In the first stanza, the poet says that
the torment of his heart is tremendous.
There is a struggle like the struggle of
the sea waves on the stormy shores.
The question before him is how he can
express adequately the thoughts which
are rushing in his mind.
In the second stanza, the poet says that life is full of
joy for the fisherman’s son and daughter who are
laughing and shouting merrily. The poet, on the other
hand, is entirely in a different mood. He is restless
and grief-stricken at the death of his friend. The poet
admires the innocent joy of these youngsters but he
is sorry because he cannot share it. The lad of the
sailor is also happy and sings in his boat face to face
with the magnificence of the sea. But such joy is not
for the poet.
In the third stanza, the poet says that the
majestic ships ply on their destination under the
hill. The poet however has no definite plan
about his life and he misses his friend Hallam
whose voice and touch were so soft and tender.
The grief of the poet is terribly intense.
In the fourth stanza, the poet asks the
waves to go on striking against the sea-shore,
but the poet cannot recall the past experience
which he enjoyed in the company of his friend.
God had been very kind in blessing him with
the tender friendship of Hallam, but the past
cannot be recalled.
Death: The poem is indirectly about death. However
Tennyson also refers to it directly. The metaphor in
stanza three alludes to death: “And the stately ships go
on/To their haven under the hill.” The ship is a
metaphor of life, now gone to its rest (or 'haven'). Then
the poet speaks about the hand that vanished and the
voice that is still. The opening stanzas make no such
reference to the poet's dead friend, but merely prepare
the reader for it. Another direct reference to death
occurs in the last stanza, speaking of the figurative
death of the day: “But the tender grace of a day that is
dead/Will never come back to me.”
The elegy is one of the most popular
poetic forms during the Victorian period.
It is a form of poetry that laments the dead
or the past.
This poem is elegiac. It is one of many
poems that Tennyson wrote in response to
the death of a close fiend.
Stanza Form: The poem consists of four stanzas. Each
stanza consists of four lines, thus called also a quatrain.
In the first and last stanzas, the poet addresses the sea,
expressing his sadness and sense of loss. The middle two
stanzas present images of joy and happiness. The
contrast helps highlight the poet’s sense of grief and
Rhyme Scheme: In each stanza, the rhyme scheme is abcb.
Refrain: The refrain “Break, Break, Break” that consists of
one word repeated three times parallels the waves that
repeatedly beat the cliffs. The sea will continue to
“break” upon the rocks relentlessly, as we are reminded
FIGURES OF SPEECH
Metaphor: The ship is a metaphor of life.

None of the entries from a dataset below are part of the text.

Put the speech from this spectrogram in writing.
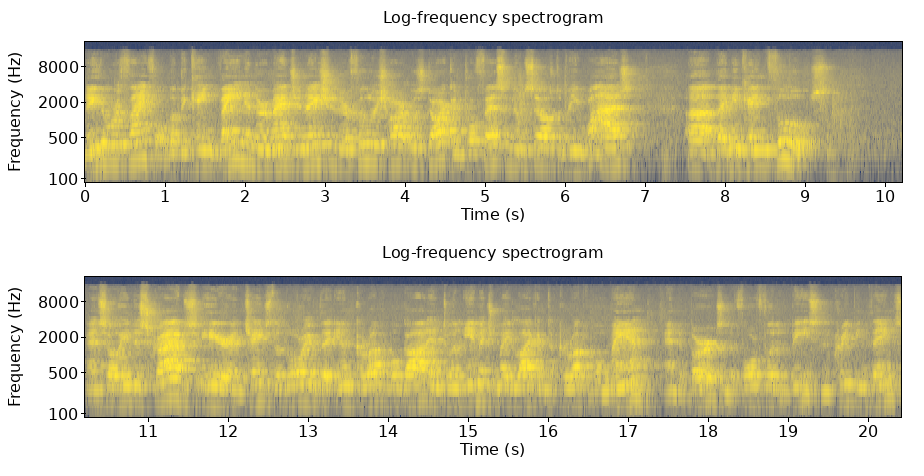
Neither were thankful, but became vain in their imagination, their foolish heart was darkened. Professing themselves to be wise, uh, they became fools. And so he describes here and changed the glory of the incorruptible God into an image made like unto corruptible man, and to birds, and to four footed beasts, and creeping things.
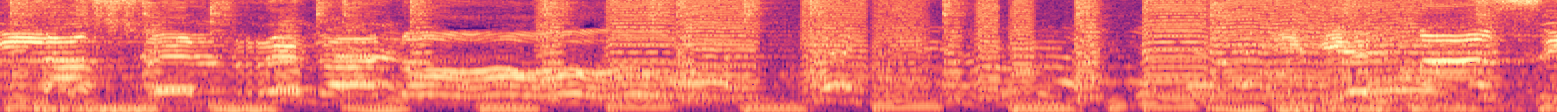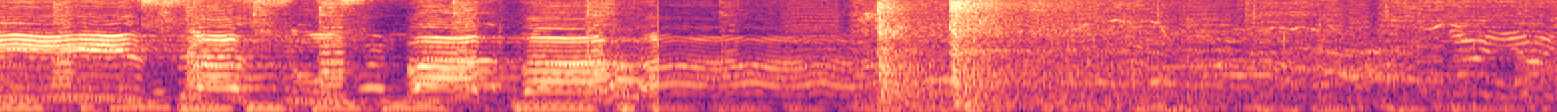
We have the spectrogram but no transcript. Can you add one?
clase el regalo. Y bien maciza sus patas. Uy, uy,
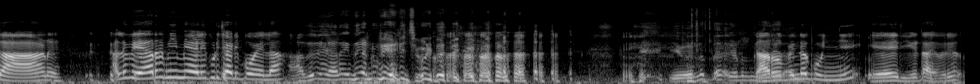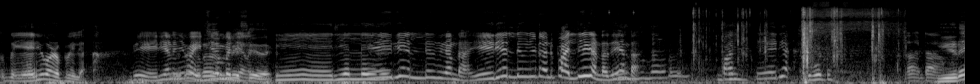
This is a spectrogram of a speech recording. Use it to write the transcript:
കാണ്. അല്ല വേറെ മീൻ മേളി കൂടി ചാടി പോയല്ല. അത് വേറെ ഇത് കണ്ട് മേടിച്ചു കറുപ്പിന്റെ കുഞ്ഞ് ഏരി കേട്ടാ ഇവർ ഏരി കുഴപ്പമില്ല. ഇത് ഏരിയ ആണെങ്കിൽ വൈറ്റ് ചെയ്യാൻ പറ്റിയാണ്. ഏരി അല്ലേ ഇത്? ഏരിയ അല്ല ഇത് കണ്ട. ഏരിയ അല്ല കുഞ്ഞിട്ട് അതിന് പല്ലി കണ്ട അത് കണ്ട. ഏരിയ ആ, ട്ടാ. ഈടെ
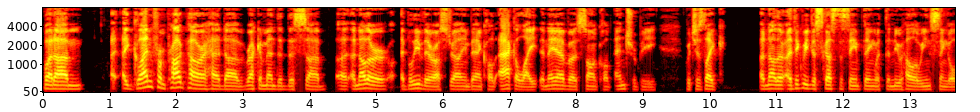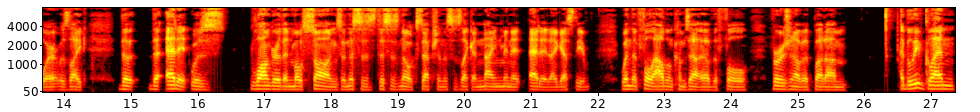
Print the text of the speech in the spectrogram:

Personification: “a day that is dead”
Synecdoche: It is a figure of speech in which the
part of something refers to the whole as in “But

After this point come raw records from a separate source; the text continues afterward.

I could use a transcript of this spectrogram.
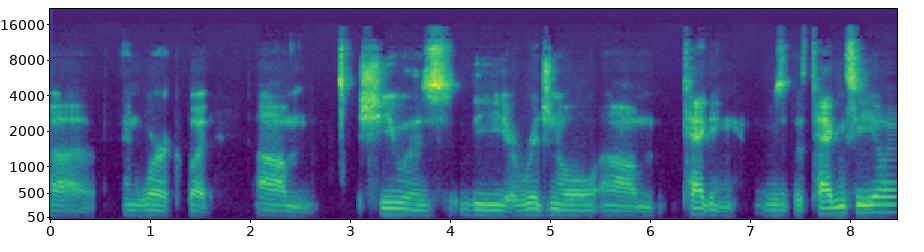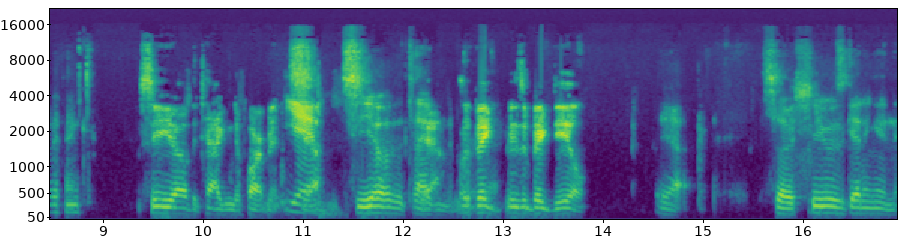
uh, and work, but um, she was the original um, tagging. Was it the tagging CEO? I think CEO of the tagging department. Yeah. CEO of the yeah. tagging It was a big. It was a big deal. Yeah. So she was getting in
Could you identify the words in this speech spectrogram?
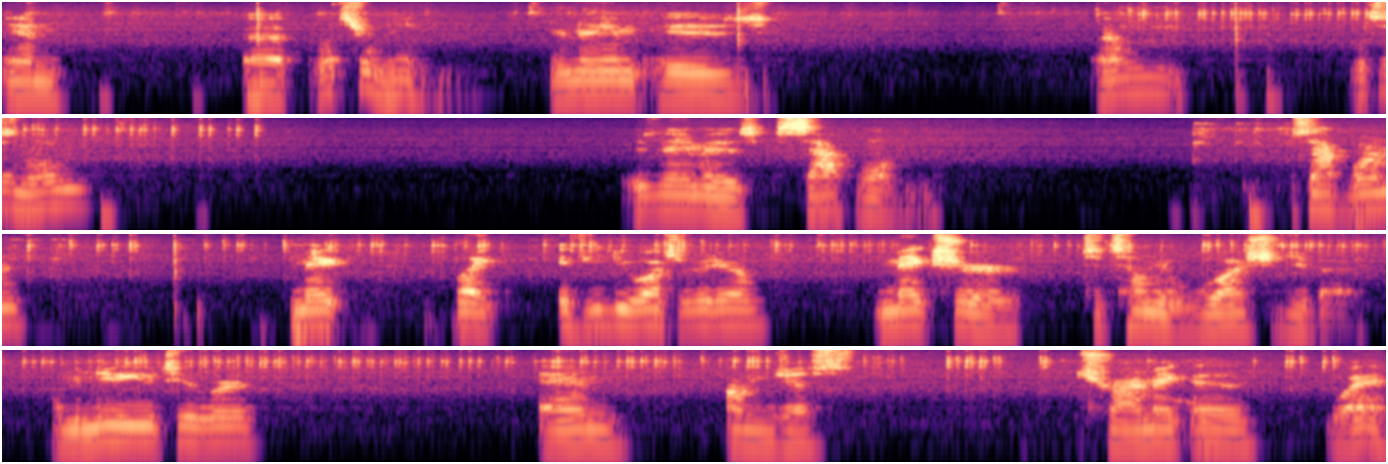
And uh, what's your name? Your name is um, what's his name? His name is Sap One. Sap One. Make like if you do watch the video, make sure to tell me what I should do better. I'm a new YouTuber, and I'm just trying to make a way.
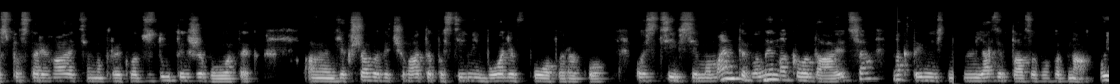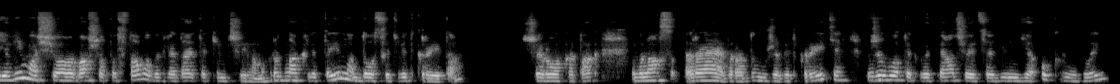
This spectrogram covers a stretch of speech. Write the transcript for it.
спостерігається, наприклад, здутий животик, якщо ви відчуваєте постійні болі в попереку, ось ці всі моменти вони накладаються на активність м'язів тазового дна. Уявімо, що ваша постава виглядає таким чином: грудна клітина досить відкрита широка, так в нас ребра дуже відкриті, животик вип'ячується, він є округлий,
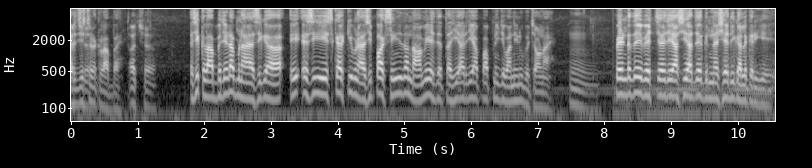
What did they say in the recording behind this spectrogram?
ਰਜਿਸਟਰਡ ਕਲੱਬ ਹੈ। ਅੱਛਾ। ਅਸੀਂ ਕਲੱਬ ਜਿਹੜਾ ਬਣਾਇਆ ਸੀਗਾ ਇਹ ਅਸੀਂ ਇਸ ਕਰਕੇ ਬਣਾਇਆ ਸੀ ਭਗਤ ਸਿੰਘ ਜੀ ਦਾ ਨਾਮ ਹੀ ਇਸ ਦਿੱਤਾ ਸੀ ਯਾਰ ਜੀ ਆਪਾਂ ਆਪਣੀ ਜਵਾਨੀ ਨੂੰ ਬਚਾਉਣਾ ਹੈ। ਹੂੰ। ਪਿੰਡ ਦੇ ਵਿੱਚ ਜੇ ਅਸੀਂ ਅੱਜ ਨਸ਼ੇ ਦੀ ਗੱਲ ਕਰੀਏ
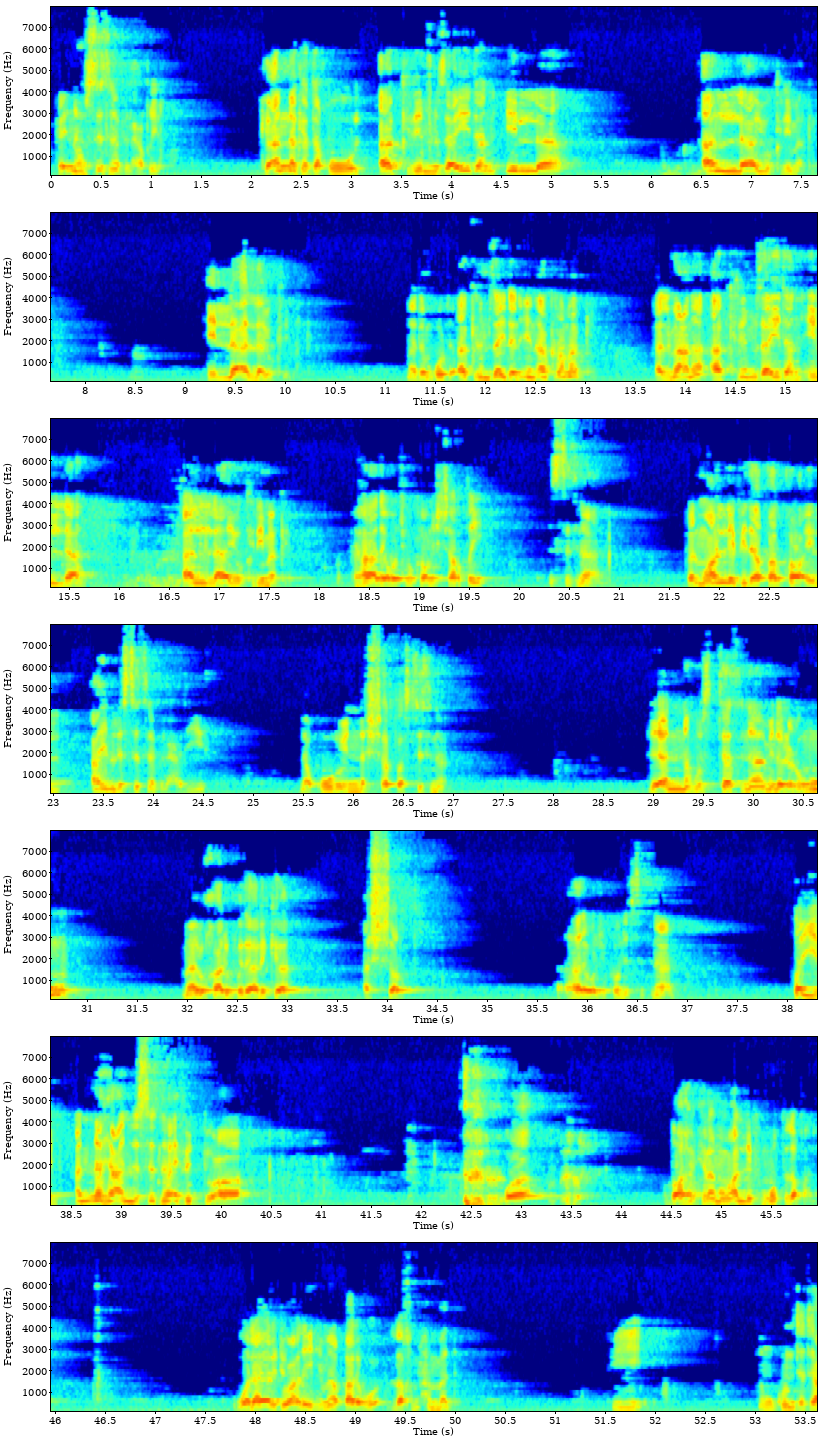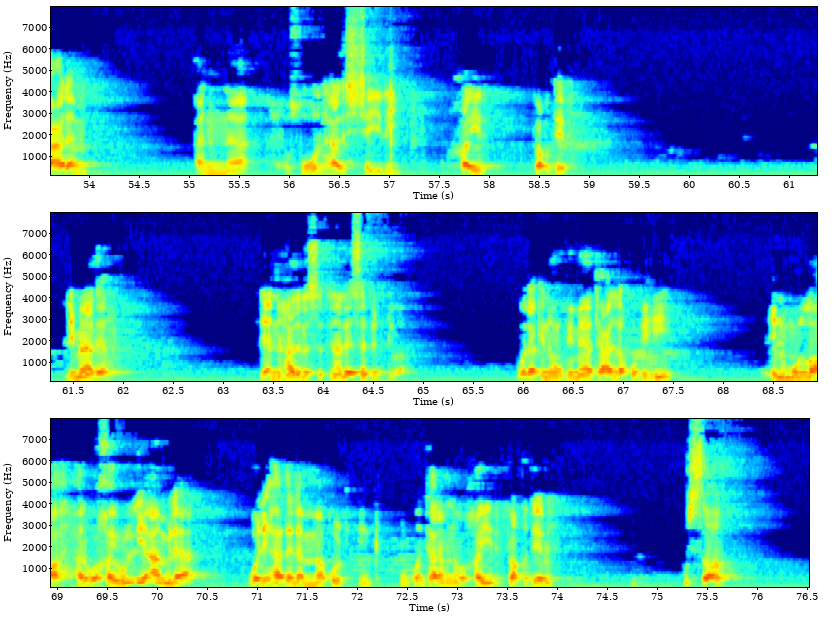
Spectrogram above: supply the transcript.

O for the touch of a vanish'd hand,/And the
sound of a voice that is still!”
Paradox: It is a statement that is apparently
contradictory as in “touch of a vanish'd hand,
and “the sound of a voice that is still.”
Onomatopoeia: It is the figure of speech in
which the sound of the words echoes their
meaning. The word Break, sounds like
something breaking. It is intended to echo
the sound of the waves breaking against the
The Poem As an Example of Victorian Poetry
The Elegiac Tone
This poem is an elegy. The elegy is one of the most
popular poetic forms in the period, a form of poetry that
laments the dead or the past.
The Sense of Spiritual Doubt
The Victorian period was a period of religious doubt. The
conflict between science and religion resulted in people’s
sense of doubt about the validity of their beliefs. Darwin’s
theory of evolution, in particular, led to a crisis of faith and
spiritual doubt among so many people. The poem reveals a
secular rather than a religious attitude towards death. The
poet’s attitude towards death is characterized by a sense of
total loss and despair, rather than acceptance and comfort
based on belief in life after death and hope of immortality.